Clipperton Island is so remote that even the Guinness Book of World Records’ “Most Traveled Man” was given no recourse but to swim there. Factually speaking, the atoll in the East Pacific is equally as inhospitable as it is hard to reach: the land is barren with no freshwater to be found, and treacherous reefs surround it on all sides. Given all that, it’s still palm-laden, lagoon rimmed paradise of crystalline waters known for hosting a massive population of crabs and sea fowl.
However, Clipperton Island has a dark past. In 1906, a guano mining business (yes, those exist) jointly operated by British and Mexican interest groups made the only good-faith attempt at colonizing the island in its long history. Today, it is administered by France as a minor outlying territory.
One hundred men and women were deposited on the island, knowing full-well that they would depend on shipments of sustenance sent from mainland Mexico for their survival.

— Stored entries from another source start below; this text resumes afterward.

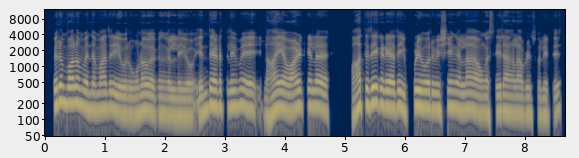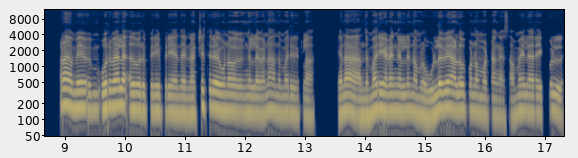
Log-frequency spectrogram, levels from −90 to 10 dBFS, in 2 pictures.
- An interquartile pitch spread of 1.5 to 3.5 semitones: No, average, 3.9 semitones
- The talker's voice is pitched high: No, medium, 150 Hz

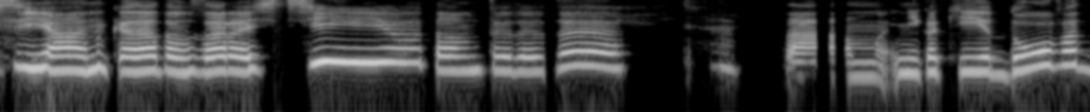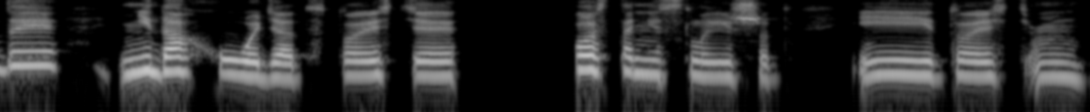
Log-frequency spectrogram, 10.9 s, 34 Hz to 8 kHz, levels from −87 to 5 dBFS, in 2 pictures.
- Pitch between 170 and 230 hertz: No, high, 245 Hz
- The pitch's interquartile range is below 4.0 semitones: No, average, 5.1 semitones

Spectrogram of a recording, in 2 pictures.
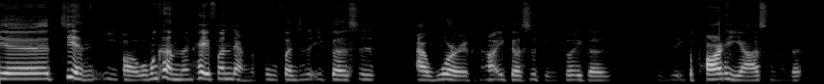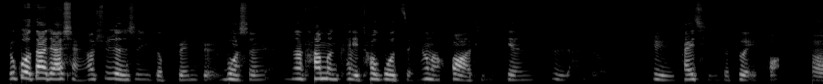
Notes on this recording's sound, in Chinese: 這次的錄音音質比較不好並且聲音較小，後製也無法修正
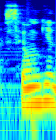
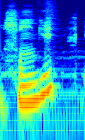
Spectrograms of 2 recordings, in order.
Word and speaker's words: Seung-gi: Que é um dos protagonistas junto com o Seung-gi, com o Sung-gi, né? Seung-gi não, Sung-gi.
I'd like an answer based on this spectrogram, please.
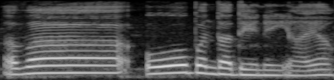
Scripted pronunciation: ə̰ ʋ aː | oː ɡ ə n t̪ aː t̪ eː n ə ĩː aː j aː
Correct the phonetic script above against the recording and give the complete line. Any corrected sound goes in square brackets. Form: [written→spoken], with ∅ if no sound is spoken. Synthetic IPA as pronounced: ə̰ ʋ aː | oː [ɡ→b] ə n [t̪→d̪] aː [t̪→d̪] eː n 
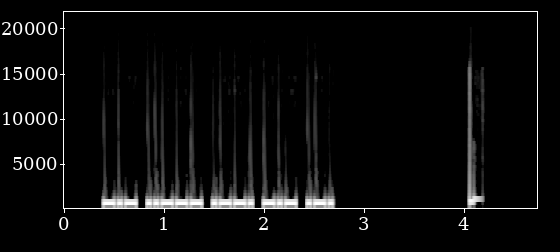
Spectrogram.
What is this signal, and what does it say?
Morse code, heard as a keyed tone, about 31 wpm, 700 Hz. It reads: K2PKR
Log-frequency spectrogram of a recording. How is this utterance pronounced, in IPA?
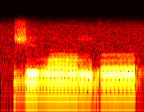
ʒ ɨ β ɔː ŋ ɡ oː

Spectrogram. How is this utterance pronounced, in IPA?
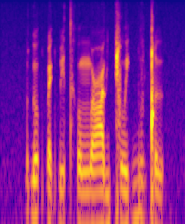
ɗ o k͡p ɛ k͡p i tʰ o m o ʕ ɯ ɡ ǀ u j ɡ͡b u ǃ ɯ

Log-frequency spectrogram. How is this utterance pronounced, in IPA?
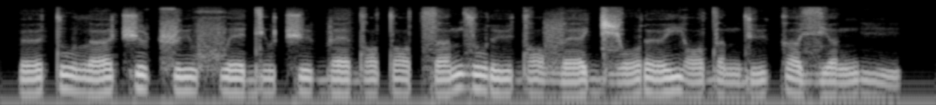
ø t u l œ t͡ʃ y ʈ͡ʂ y xʷ e dʲ u t͡ʃ y b ɛ d ɔ t ɔ t͡s ɐ n z u ɾ y d ɔ v ɛ d͡ʑ o ɾ ø j ɔ d ɐ n d y k ɐ zʲ ɐ ŋ i

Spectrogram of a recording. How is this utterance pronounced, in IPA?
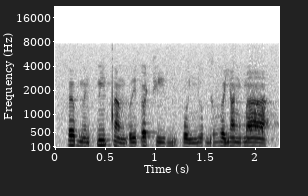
ə˦˨ b ɛ̃˨ k͡p ĩ˦ t ã˨ ɡʷ iː˧ ɗ ɔ˦ t͡ʃ iː˨ b i˨ p o˨ ɲ o˦˨ ɡ ə˦ v ə˧ j ã˦ ɡ͡b ã˦˨

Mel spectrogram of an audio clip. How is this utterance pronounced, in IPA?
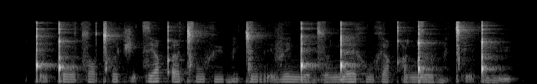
ǃ ḛ ǃ o t͡s ɔ ǀʰ ɵ t͡ʃ ḛ t͡s e qʼ i ǀʰ u x y b i ǀ u r ḛ v e ŋ͡ǃ e d͡z ɵ ŋ͡ǃ ɛ x u x ɛ qʰ ɵ ŋ͡ǃ ø b ḭ ǀʰ ḛ ǃ y

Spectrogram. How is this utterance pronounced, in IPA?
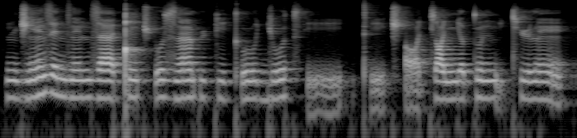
n d͡ʒ ẽ z e n z ẽ n z æ ǃ ĩ t͡ʃʼ u z æ̃ p y k i kʼ u ɟ u t͡sʼ ḭ | tʼ ḭ t͡ʃʼ ɑ̰ c ɑ ɲ ʌ tʷ ĩ ŋ ḭ cʰ y l ẽ

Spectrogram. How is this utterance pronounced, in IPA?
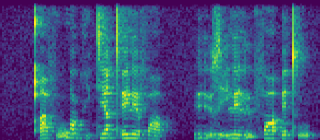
qʼ æ f ṵ w ɒ ɡʱ ḭ tʲ ɑ tʼ ɪ lʲ ɜ f ɑ | rʲ ṵ z ḭ lʲ ɜ lʲ ṵ f ɑ ʔ ɪ tʼ ṵ

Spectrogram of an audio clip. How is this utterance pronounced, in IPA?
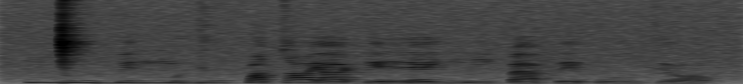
ŋ͡ǀ i̤ ɓ ɪ ŋ͡m ʊ ɡʲ o̤ k͡p ʊ tˤ i j a k e r ɛ j ŋ͡m i ɓ a f e f w u kʲ ɔ

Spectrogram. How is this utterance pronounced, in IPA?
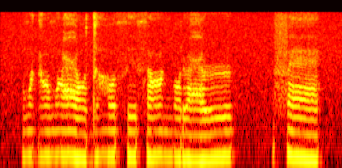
ðˤ ə ɡ ʌ ðˤ i ʕ ɔ d ʌ ɦ ɔ θ ɪ θ ɑ ŋ ɔ ɾ ə˞ ʕ ə˞ | f æ

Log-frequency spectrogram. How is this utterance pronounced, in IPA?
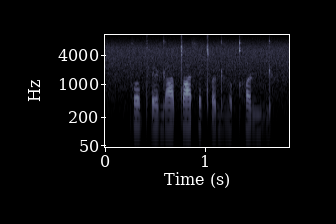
k o pʼ ʏː ɖ uː tˤ o θ ɪ tʼ o ɖʱ o kʰ ɔ ɖ ɟ ʏ ɖ

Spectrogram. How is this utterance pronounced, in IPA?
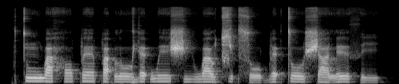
t ũ˦ w ä˦˨ h ɔ˦ p ɛ˦ p ä˦ ʔ l o˦˨ ʊ̯ j ɛ˦ ʔ w e˦ ʃ i˦ w a˦˨ ʊ̯ t͡ɕ ɪ˦ ʔ s o˨ b ɛ˦ ʔ t o˦˨ ʊ̯ ʃ ä˦˨ l e˦˨ ɪ̯ θ i˨

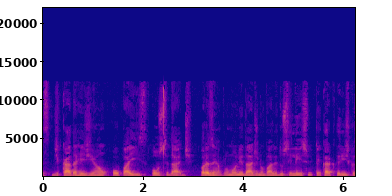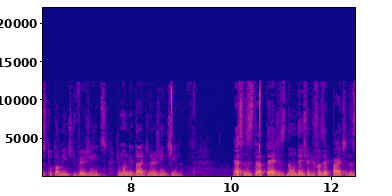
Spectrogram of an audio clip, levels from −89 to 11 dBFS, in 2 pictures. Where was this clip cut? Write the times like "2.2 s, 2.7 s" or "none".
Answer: none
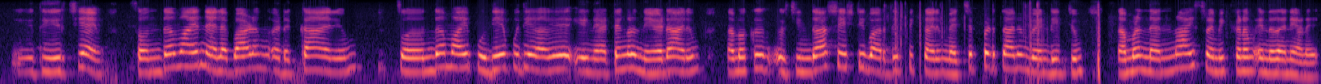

Everything went as planned until the Mexican Civil War diverted the suppliers’ attention … for years.
Slowly but surely, all the men died from either malnutrition or failed escape attempts, save one: Victoriano Álvarez. As the last living male, he proclaimed himself “king” and took to enslaving, murdering, and raping the remaining women and children.
His reign of terror lasted for some time until ultimately the women conspired and successfully gave him a dose of his own medicine and the former ship captain’s widow killed him. Eventually, three women and seven children were rescued from the island by a passing ship in 1917.
No attempts at permanently colonizing Clipperton have been made since and the island’s violent past remains unknown to most people.